When urea is synthesized, it requires both ammonia and carbon dioxide. While at high temperatures and pressures, the ammonia and carbon dioxide are placed inside of a reactor. Then a two step reaction takes place: 2NH3 + CO2 ! NH2COONH4 (ammonium carbamate) NH2COONH4 ! H2O + NH2CONH2 (urea). Once the pressure is reduced and the heat is applied, the NH2COONH4 decomposes to NH2 and CO2. The urea will then be put into granuals, and the ammonia and carbon dioxide will be recycled.[5]


Urea is primarily used as fertilizer. Over the past decade it has surpassed ammonia nitrate as the leading substance in fertilizers. Urea is known to have 46 percent nitrogen. This is why many farmers want to use it as a fertilizer. It can be applied to the crops that a farmer owns through either a solid, a solution, or as in a foliar spray. A big benefit of urea as a fertilizer is that it exhibits little to no fire or explosion hazard. Also the manufacture of urea causes very few pollutants into the environment. Because it is non combustible and non explosive urea can be stored for long periods of time. It can be stored for a long time with barely any loss to the quality of the urea under regular circumstances.[6]

Bodily Function

A farmer uses urea as a fertilizer

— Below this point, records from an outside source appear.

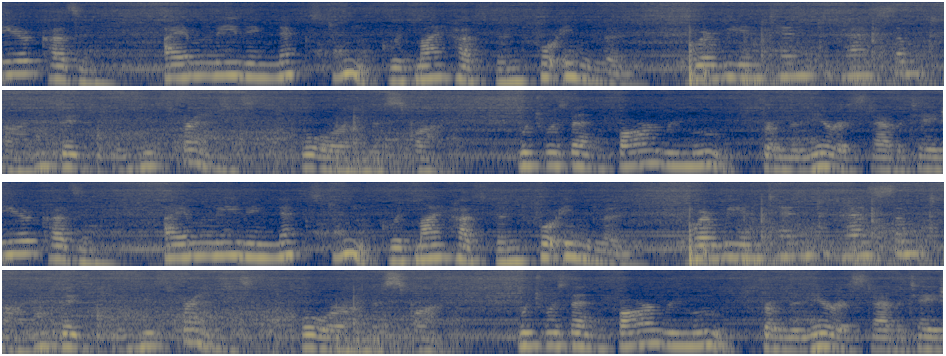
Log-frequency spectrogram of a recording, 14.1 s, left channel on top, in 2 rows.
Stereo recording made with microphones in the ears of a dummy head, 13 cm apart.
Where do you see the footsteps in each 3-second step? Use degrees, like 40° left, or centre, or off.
off, 10° right, 50° right, 10° right, off.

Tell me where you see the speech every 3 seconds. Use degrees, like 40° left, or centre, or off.
20° left, 40° right, 60° right, 60° right, 60° right.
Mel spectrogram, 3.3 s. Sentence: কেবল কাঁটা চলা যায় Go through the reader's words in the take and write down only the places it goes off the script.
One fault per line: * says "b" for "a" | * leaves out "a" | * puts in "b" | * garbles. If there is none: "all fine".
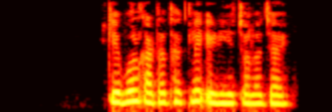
* puts in "থাকলে এড়িয়ে"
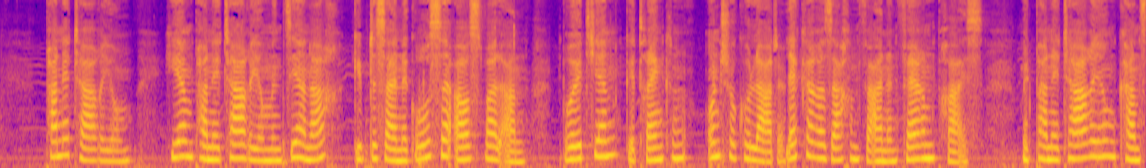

Urea is the main compound found in the waste product of many living organisms. It is the main component of a human's urine. When the human body breaks down amino acids, which are proteins, the amino acids are converted into ammonia, carbon dioxide, and water. But the ammonia is toxic to the human body's cells, therefor it must be removed. So the liver converts the ammonia into a different non-toxic product called urea. The urea is then safely transported in the blood through the kidneys. Then finally the urea can be excreted out of the body through urine. On average, a normal healthy adult will excrete about 25 grams of urea each day. Once the urea goes stale, bacteria will turn it back into ammonia which gives urine its putrid smell. [7]


The urea cycle in the human body


  1. Author Unkown. Urea Web. Date-of-access 6/2/2013.
  2. Author Unkown. Material Safety Data Sheet Web. Date-of-access 6/11/2013.
  3. Author Unknown. Urea Web. Date-of-access 6/2/13.
  4. Glass, Vanessa. Physical Properties of Urea Web. Date-of-access 6/2/2013).
  5. Copplestone, J. C.. ChemProcesses Web. Date-of-access 6/2/2013.
  6. Overdahl, Curtis. Fertilizer Urea Publishing-site-name. Web. Date-of-access 6/2/2013.
  7. Unknown Author. Urea CH. Web. Date-of-access 6/2/2013.